Several years ago, I held a position at Nipissing University in Canada that involved working with students to improve their writing skills. At the time, all students admitted to the publicly funded university had to take a writing competency test, and I typically used the student’s test as a starting point for our work together. The test required them to write a short essay on one of three given topics, and it was graded by two members of the English Department. Students who failed the test had to take a writing course, and all students had to pass the test before they graduated. All very straightforward, I thought. Until I saw, in one of the student’s essays, “his word” corrected to “His Word” by one of the graders.
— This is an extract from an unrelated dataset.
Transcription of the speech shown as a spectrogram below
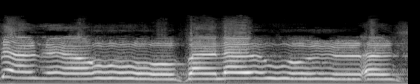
تدعوا فله الأسماء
I can accept a capital on “God” because the word is being used as a name, and names are generally capitalized. (Though I do find it rather presumptuous to appropriate a common noun. It’s also a bit coercive: to use a common noun without an article is to imply there’s only one. The claim “Cat is happy” demands the question “Which cat?” unless you think there’s only one. So when the rest of us want to refer to the Christian god, because we must say “God” instead of using a real name like “Zeus” or “Hela,” we are unwillingly implying the same belief.)